The rear most seat can be flipped over to face aft, and the table can be lowered to form a sunbed. There are cushions for the sunbed forward, and you lift out the centre panel to let light in to the cabin below.
The cabin is a nice room with an island bed, another single (later boats have a sofa bed arrangement) and ensuite bathroom. Those big topsides mean there is good headroom.
You can carry a lot of people in comfort, and you can entertain a lot of people, too. This is a great picnic boat, but it would also be a great weekender. You could sleep a number of people on the aft seat/sunbed area, under the bimini.
With at least 870hp at work, this Fjord 40 is quick. At 1500rpm you get 10 knots, the bow lifting a few degrees. At 2000rpm the nose is up (we haven’t used the trim tabs) and we are at 16.3 knots. at 2500 the nose has dropped again and we have 24 knots. At 3000 you get 31.7, and at 3500rpm with a bit of trim tab we’re at our 39-knot top speed.
If you ignore this messing around and simply push open the throttles she rockets away, the nose rises slightly then drops immediately and we are at top speed. Good modern boats accelerate so hard we should be timing them from 0-30 knots, say, as the car testers do.
The Fjord runs happily at any speed and rev range, which leads me to suspect that even the base model would have enough power for lively performance.
We had smooth seas—we always have smooth seas—but chad from Windcraft, who has done several coastal runs, reckons she’s smooth and dry upwind, directionally stable and dry downwind. Toss her around a bit and she is very sure-footed. The structure feels very solid.

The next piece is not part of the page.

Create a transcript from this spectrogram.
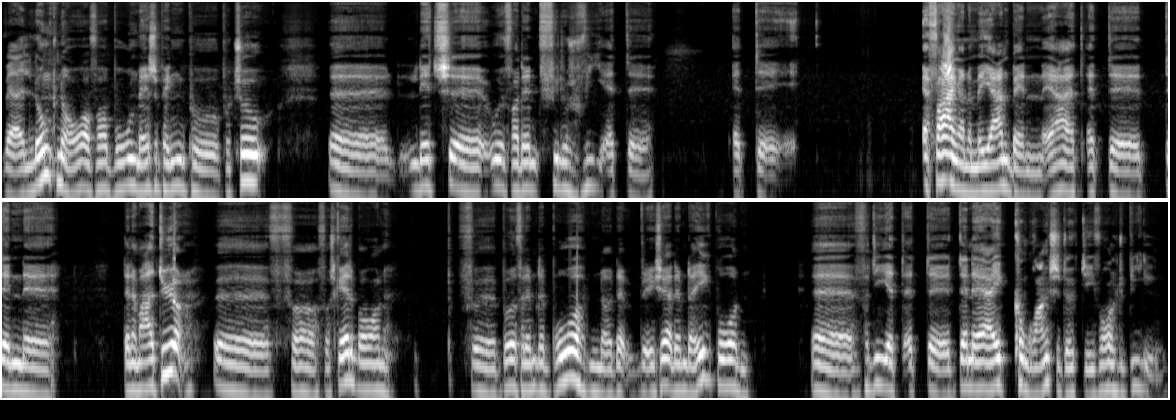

IPS installations are quieter and smoother than other set-ups; you feel that something is missing and although you can’t quite place what it is, you’re better off without it. Cruising home at 27 knots, we talk easily.

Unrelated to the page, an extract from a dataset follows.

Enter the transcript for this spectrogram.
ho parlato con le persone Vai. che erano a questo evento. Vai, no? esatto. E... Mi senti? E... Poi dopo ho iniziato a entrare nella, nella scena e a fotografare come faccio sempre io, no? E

Nick puts her away into a nasty, tight berth. As we approach he rotates the little IPS joystick and she spins in her own length. Then we proceed, stern-first. The hull slowly turns through 90 degrees and she is alongside the wharf. reacquainted with the mooring lines, we are reattached to Mother earth. Slow, says nick, is the secret.
You can’t really fault this boat. It is a perverse world where the Germans and Norwegians produce an open boat that Aussies recognise as something they need and embrace so readily, no longer is this the land of the flybridge.
Perhaps we have too much outdoors and in the past people have needed to hide from it.
The Fjord 40 has great on-water presence. This boat was moored side-on, so that as we approached we could see a large plane of metallic-finished fibreglass, which dominated the seascape. it was obviously a boat, but there was nothing else like it in sight.
What I like about the Fjord is that in other ultra-modern boats, the determined pursuit of clean lines has been carried too far to the point where the boat was uncomfortable or, in some extreme craft, unseaworthy. Not in this case. There is no point in suffering for art or status. Enjoy it.
Two 5.5L 6-cylinder 435hp Volvo IPS 600, driving through IPS legs.
With full fuel, water and eight people on board performance was as follows:
RPM – Knots
2000 : 16.3
2500 : 24
3000 : 31.7
3500 : 39
LOA : 11.99m
Beam : 3.99m
Weight : 7.7t (light)
Fuel : 1000L
Water : 300L
Sleeps : 2+
Price : Base boat with IPS 400 power units, $675,000. The 600 units as tested cost an extra $64,860. There is
a very extensive options list.